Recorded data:
- Opening Delimiter -

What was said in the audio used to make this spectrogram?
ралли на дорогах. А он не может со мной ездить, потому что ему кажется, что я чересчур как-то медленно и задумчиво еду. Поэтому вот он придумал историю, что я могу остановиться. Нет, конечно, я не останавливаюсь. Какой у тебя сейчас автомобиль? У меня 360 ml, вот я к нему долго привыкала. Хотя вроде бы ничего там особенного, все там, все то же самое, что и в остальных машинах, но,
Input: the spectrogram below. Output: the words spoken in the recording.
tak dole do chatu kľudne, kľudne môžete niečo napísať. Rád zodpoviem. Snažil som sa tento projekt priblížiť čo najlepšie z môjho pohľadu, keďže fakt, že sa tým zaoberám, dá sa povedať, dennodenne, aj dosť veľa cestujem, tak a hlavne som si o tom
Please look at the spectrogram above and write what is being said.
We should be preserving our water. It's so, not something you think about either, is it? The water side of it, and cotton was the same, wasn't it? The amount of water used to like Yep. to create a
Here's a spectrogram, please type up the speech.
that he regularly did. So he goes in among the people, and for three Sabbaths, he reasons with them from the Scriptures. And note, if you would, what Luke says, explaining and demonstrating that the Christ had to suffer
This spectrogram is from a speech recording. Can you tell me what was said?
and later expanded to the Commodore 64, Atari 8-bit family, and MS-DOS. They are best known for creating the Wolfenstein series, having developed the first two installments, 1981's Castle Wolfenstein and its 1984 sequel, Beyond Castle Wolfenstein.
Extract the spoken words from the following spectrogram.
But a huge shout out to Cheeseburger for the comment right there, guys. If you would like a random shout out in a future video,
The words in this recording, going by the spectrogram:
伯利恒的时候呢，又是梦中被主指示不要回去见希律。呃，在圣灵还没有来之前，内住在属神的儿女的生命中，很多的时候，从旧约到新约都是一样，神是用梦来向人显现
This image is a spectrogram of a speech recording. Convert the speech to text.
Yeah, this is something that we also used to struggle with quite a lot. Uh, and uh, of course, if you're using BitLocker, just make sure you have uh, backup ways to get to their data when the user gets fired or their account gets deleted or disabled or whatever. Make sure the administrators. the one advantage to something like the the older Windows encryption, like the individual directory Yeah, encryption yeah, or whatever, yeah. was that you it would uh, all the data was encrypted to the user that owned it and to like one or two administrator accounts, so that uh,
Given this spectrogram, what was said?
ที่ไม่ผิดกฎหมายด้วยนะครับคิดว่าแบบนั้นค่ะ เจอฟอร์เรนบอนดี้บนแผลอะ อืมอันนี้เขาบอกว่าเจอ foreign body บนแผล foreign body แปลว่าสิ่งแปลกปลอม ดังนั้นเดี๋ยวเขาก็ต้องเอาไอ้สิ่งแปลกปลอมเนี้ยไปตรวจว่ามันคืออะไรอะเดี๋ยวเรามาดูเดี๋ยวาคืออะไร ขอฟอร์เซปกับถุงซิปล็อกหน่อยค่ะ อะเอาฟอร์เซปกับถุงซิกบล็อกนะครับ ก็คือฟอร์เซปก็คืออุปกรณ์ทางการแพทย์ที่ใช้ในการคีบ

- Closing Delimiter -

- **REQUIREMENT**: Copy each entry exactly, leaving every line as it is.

- **ANSWER TO THE EXERCISE**:
What was said in the audio used to make this spectrogram?
ралли на дорогах. А он не может со мной ездить, потому что ему кажется, что я чересчур как-то медленно и задумчиво еду. Поэтому вот он придумал историю, что я могу остановиться. Нет, конечно, я не останавливаюсь. Какой у тебя сейчас автомобиль? У меня 360 ml, вот я к нему долго привыкала. Хотя вроде бы ничего там особенного, все там, все то же самое, что и в остальных машинах, но,
Input: the spectrogram below. Output: the words spoken in the recording.
tak dole do chatu kľudne, kľudne môžete niečo napísať. Rád zodpoviem. Snažil som sa tento projekt priblížiť čo najlepšie z môjho pohľadu, keďže fakt, že sa tým zaoberám, dá sa povedať, dennodenne, aj dosť veľa cestujem, tak a hlavne som si o tom
Please look at the spectrogram above and write what is being said.
We should be preserving our water. It's so, not something you think about either, is it? The water side of it, and cotton was the same, wasn't it? The amount of water used to like Yep. to create a
Here's a spectrogram, please type up the speech.
that he regularly did. So he goes in among the people, and for three Sabbaths, he reasons with them from the Scriptures. And note, if you would, what Luke says, explaining and demonstrating that the Christ had to suffer
This spectrogram is from a speech recording. Can you tell me what was said?
and later expanded to the Commodore 64, Atari 8-bit family, and MS-DOS. They are best known for creating the Wolfenstein series, having developed the first two installments, 1981's Castle Wolfenstein and its 1984 sequel, Beyond Castle Wolfenstein.
Extract the spoken words from the following spectrogram.
But a huge shout out to Cheeseburger for the comment right there, guys. If you would like a random shout out in a future video,
The words in this recording, going by the spectrogram:
伯利恒的时候呢，又是梦中被主指示不要回去见希律。呃，在圣灵还没有来之前，内住在属神的儿女的生命中，很多的时候，从旧约到新约都是一样，神是用梦来向人显现
This image is a spectrogram of a speech recording. Convert the speech to text.
Yeah, this is something that we also used to struggle with quite a lot. Uh, and uh, of course, if you're using BitLocker, just make sure you have uh, backup ways to get to their data when the user gets fired or their account gets deleted or disabled or whatever. Make sure the administrators. the one advantage to something like the the older Windows encryption, like the individual directory Yeah, encryption yeah, or whatever, yeah. was that you it would uh, all the data was encrypted to the user that owned it and to like one or two administrator accounts, so that uh,
Given this spectrogram, what was said?
ที่ไม่ผิดกฎหมายด้วยนะครับคิดว่าแบบนั้นค่ะ เจอฟอร์เรนบอนดี้บนแผลอะ อืมอันนี้เขาบอกว่าเจอ foreign body บนแผล foreign body แปลว่าสิ่งแปลกปลอม ดังนั้นเดี๋ยวเขาก็ต้องเอาไอ้สิ่งแปลกปลอมเนี้ยไปตรวจว่ามันคืออะไรอะเดี๋ยวเรามาดูเดี๋ยวาคืออะไร ขอฟอร์เซปกับถุงซิปล็อกหน่อยค่ะ อะเอาฟอร์เซปกับถุงซิกบล็อกนะครับ ก็คือฟอร์เซปก็คืออุปกรณ์ทางการแพทย์ที่ใช้ในการคีบ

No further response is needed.